Movin’ on Up!
Written by: Jodi Hardt
One of the biggest questions parents ask special education teachers is how to transition our students with special needs to new buildings. “Transitions are hard for everybody,” says David Anderson, Ph.D., a clinical psychologist from the Child Mind Institute. “One of the reasons why transitions may be hard is that we’re often transitioning from a preferred activity – something we like doing – to something that we need to do.” For students with special needs, it is extremely hard.
Why is transition so hard for kids with special needs?
Children with special needs can at times have trouble labeling their emotions and feelings. They know they are upset, but they don’t know why, or can’t express why. Transitioning usually involves big emotions, and kids with special needs can’t express all the things they are feeling. Some children such as kids with spectrum disorders very much have a routine in the building they are in and that will change when they have to move to another school. Students who have autism can find the world to be a confusing place, so they crave a familiar environment. Children who have ADHD have fewer neurons in the reward centers in their brains, so if they feel comfortable in the building they are attending they will have a harder time leaving that building. Children with ADHD also have less wiring in their brains for the portion which handles control of emotions, so their emotions are bigger than other students when they are upset about something such as leaving a preferred building.
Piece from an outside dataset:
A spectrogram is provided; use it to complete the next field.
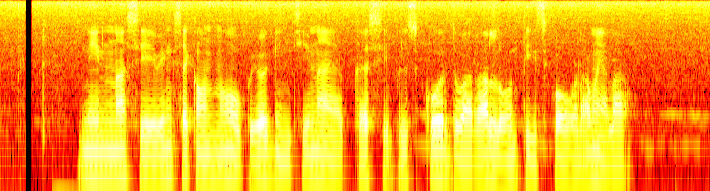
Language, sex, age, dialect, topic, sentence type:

I know for my students who have cognitive impairments, it’s the timing that is the most confusing. They know they are leaving, but they can’t wrap their minds around when it is happening. They know they are in their fourth-grade year, but when told that they are moving up in August, they are like “when is August?” Time does not mean anything to them. Our youngest children in developmental preschool will also have a big transition to kindergarten. The preschoolers go from small classes with lots of support, to full kindergarten classrooms with one teacher. The expectations jump as well. Developmental preschools in most districts are usually just 3 hours a day. That jump to full-time kindergarten with the added academic responsibilities can make for hard days for children (and parents). Changes in state law (in Indiana) have also not helped with the transition process. Students are now allowed to keep a developmental delay (DD) label until they are eight years old, versus in the past when that label was dropped by age five. By keeping the DD label, some of our students who need the most support are not getting them because they are placed in a program that doesn’t support their high needs.
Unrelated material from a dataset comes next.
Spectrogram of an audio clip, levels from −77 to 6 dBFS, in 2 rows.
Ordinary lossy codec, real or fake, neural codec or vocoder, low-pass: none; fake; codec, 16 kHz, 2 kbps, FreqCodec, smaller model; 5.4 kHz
What can parents do to help with the transition?
The number one piece of advice I give parents when it comes to transition is for them to keep a positive attitude. It helps tremendously with students when they see their parents embrace the change of a new school. I tell the parents that it’s okay for them to be terrified of the change, but to never let their child know their true feelings. I always tell the parents to be honest with their child; however, keep it positive, such as “it’s okay to be scared to go to a new building” or “everyone feels that way at one time or another.” Parents can help with transitions to a new school by starting early with their discussion of the new school. They can help by driving by the new school (if it is a new building) or even letting the kids play on the new school’s playground. Parents should also try to make attending the open houses for the new school a priority. It will help the child to be in a new environment with the support of people they are familiar with and feel comfortable with sharing their emotions. For students who have IEPs, parents should request a transition conference. They are especially important if your annual case review happens before December. Parents can call a case conference whenever they want to during the year. Transition conferences are important because they allow the teacher of record for the following year to attend, and it allows the parents the time to get to know the new teacher, as well as get their questions answered by the teacher who will be working with their child. Depending on the age of the child, they would be able to attend the meeting as well and get their questions answered by their teacher.
With the right support and planning, students (and parents) can make the transition process as stress-free as possible.
What can teachers do to help with the transition?
There are so many ways that teachers can help with the transition process. One of the first ways is to schedule a field trip to the new classroom. This is very easy to do if your students are in a specialized program such as Functional Academics or Lifeskills. The first step in this process is to have the teachers of the new school first meet their new students in your classroom. This is less stressful for the students because they are on their own turf. Next, plan a time to go over to the new classroom. We like to make sure it is as stress-free as possible. I like to take the kids over before the whole school goes because I can usually then pinpoint the issues they might have before the parents take them over for an open house. The incoming teachers usually meet us for a tour of the school, and then we go to their classrooms where the kids get to see their friends from the prior years. Depending on the year, we have had the kids eat lunch at their new school and attend a special’s class. We also try to plan some fun summer activities for both classrooms so that the kids and the parents can meet each other in a less structured setting. We will do picnics at the park as well as summer meet-ups at some local playgrounds. Another way teachers can help students with transitions is using a book creator app or website. I like the website bookcreater.com. It is free and very user-friendly. There are so many ways you can use it. Depending on the ability level of your students, they could create their own books about their new classrooms. If your students need more scaffolding, you could write a class book with the teacher modeling and typing. The nice part is the book becomes like a personalized social story for the student. Whenever they get anxious or nervous they can reread their book. They can also share it with other students and their families. With the right support and planning, students (and parents) can make the transition process as stress-free as possible.